The great thing about sports is that there is always a new beginning. Dont like whats happening? Wait till next year, goes the famous rallying cry. And that new year for the Toronto Blue Jays begins today, along with a new marketing campaign built around the tagline You belong at the game.
Its the fourth tagline created in four years by Toronto agency Publicis Canada for the Jays, a tactic rarely seen outside of the sports and entertainment world. Many of the best companies use the same motto for years before retiring it. Think GE with We bring good things to lifewhich stood the test of time for almost a quarter-centuryTim Hortons Youve always got time for Tim Hortons and Always fresh, or Gillettes The best a man can get.
So why cant the Jays pick a tagline and stick to it? Because thats not the way sports marketing works, according to Duncan Bruce, Publicis managing partner, executive vice-president and creative director. Sports teams, in general, see the season as a chunk of time, he explains. That one season is one event and they have to see it as new and fresh, be thinking differently and defining the team differently, and have their communications feel fresh and new.
From that point of view, ever-changing campaigns makes sense. After all, building a tagline that actually ends up in the social psyche can take five to 10 years and a lot of investment in maintaining the same message. Generally, a professional sports team is anything but consistent. Every year brings new players, sometimes new management, and, at least at the start of the season, new hope
Sports teams need to have that point of view and they need to be able to motivate their whole organization around that idea, says Bruce. Because of that, its a lot harder to bring anything forward from the last year, especially if theyve lost or been injury-ridden. Every year is a chance for glory, every year is a fresh start.

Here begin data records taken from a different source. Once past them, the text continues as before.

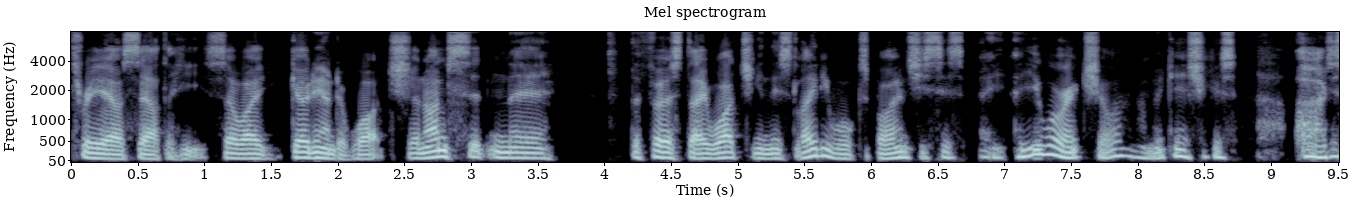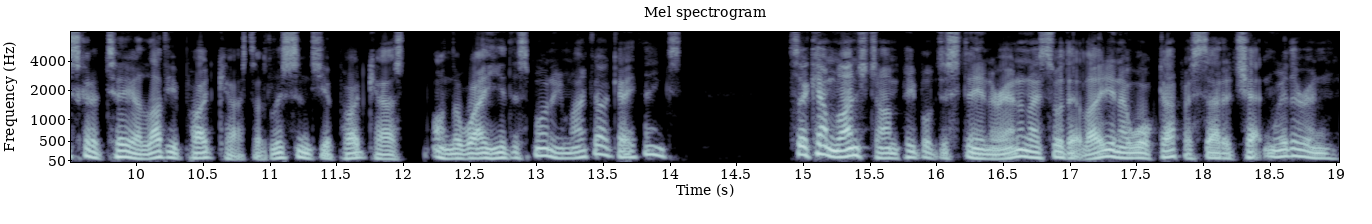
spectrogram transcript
three hours south of here. So I go down to watch, and I'm sitting there the first day watching, and this lady walks by and she says, hey, Are you Warwick Schiller? And I'm like, Yeah. She goes, Oh, I just got to tell you, I love your podcast. I was listening to your podcast on the way here this morning. I'm like, Okay, thanks. So come lunchtime, people just standing around, and I saw that lady, and I walked up. I started chatting with her, and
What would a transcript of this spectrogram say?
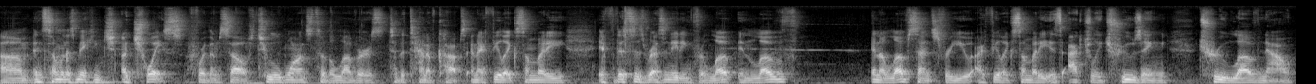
Um, and someone is making ch- a choice for themselves two of wands to the lovers to the ten of cups. And i feel like somebody if this is resonating for love in love in a love sense for you, I feel like somebody is actually choosing true love now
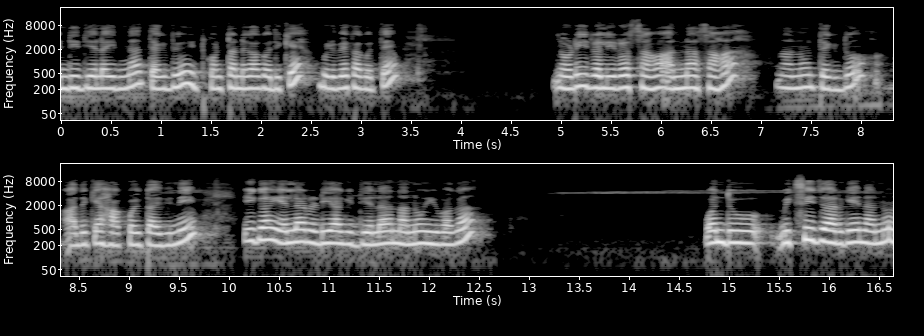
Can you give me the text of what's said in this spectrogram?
ಬೆಂದಿದೆಯಲ್ಲ, ಇದನ್ನ ತೆಗೆದು ಇಟ್ಕೊಂಡು ತಣ್ಣಗಾಗೋದಕ್ಕೆ ಬಿಡಬೇಕಾಗುತ್ತೆ. ನೋಡಿ, ಇದರಲ್ಲಿರೋ ಸಹ, ಅನ್ನ ಸಹ ನಾನು ತೆಗೆದು ಅದಕ್ಕೆ ಹಾಕ್ಕೊಳ್ತಾ ಇದ್ದೀನಿ. ಈಗ ಎಲ್ಲ ರೆಡಿಯಾಗಿದೆಯಲ್ಲ ನಾನು ಇವಾಗ ಒಂದು ಮಿಕ್ಸಿ ಜಾರ್ಗೆ ನಾನು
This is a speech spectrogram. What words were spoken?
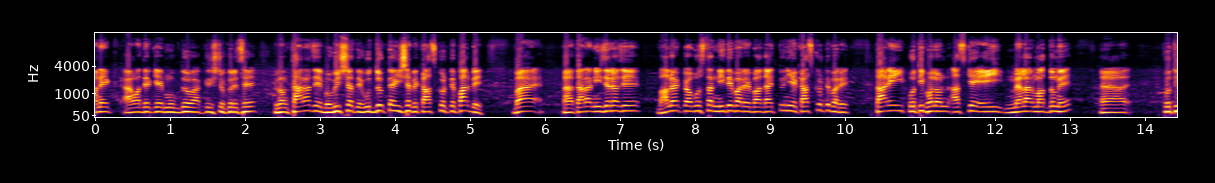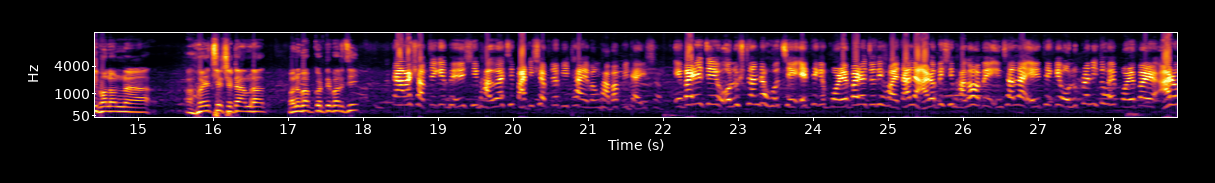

And if any team needs a fresh start, its the Jays, who have not lived up to the promises general manager J.P. Ricciardi made when he took over the team in 2001. Last year has to be especially irksome to the teams fans, who saw the lowly Tampa Bay Rays make it all the way to the World Series before losing to the Philadelphia Phillies.
But while the Jays were painful to watch on the field, the Publicis campaigns were excellent TV watching. The partnership started with an award-winning series built on the You gotta believe premise (also the catchphrase of the 1973 New York Mets) and continued a very amusing series of ads two years ago using the tag Its always game time. Those ads featured various Jays in domestic scenes using their athletic skills at someone elses expense.
One ad, which featured now-retired slugger Frank Thomas engaging in a pillow fight between two boys, was even banned because it showed Thomas swatting the boy off the bed. You cant buy that kind of publicity. The Jays followed that up with a Frank Thomas pillow giveaway day.
This years campaign is designed to show the multiple experiences you can enjoy at a baseball game. The first three ads feature a drive-through hamburger jockey yelling at Jays third baseman Scott Rolen, outfielder Vernon Wells trying to get into his locked car while an ever-increasing line of people chant his name, and a bank heist where the robbers will only talk to pitcher Roy Halladay. The message? Watching a game sort of galvanizes everybody, brings the family together, brings everybody together, and you can have a great time, says Bruce.
Ill post a link to the new ads if it becomes available. Meanwhile, you can hit Publiciss website and, with a bit of navigating, see the older ones.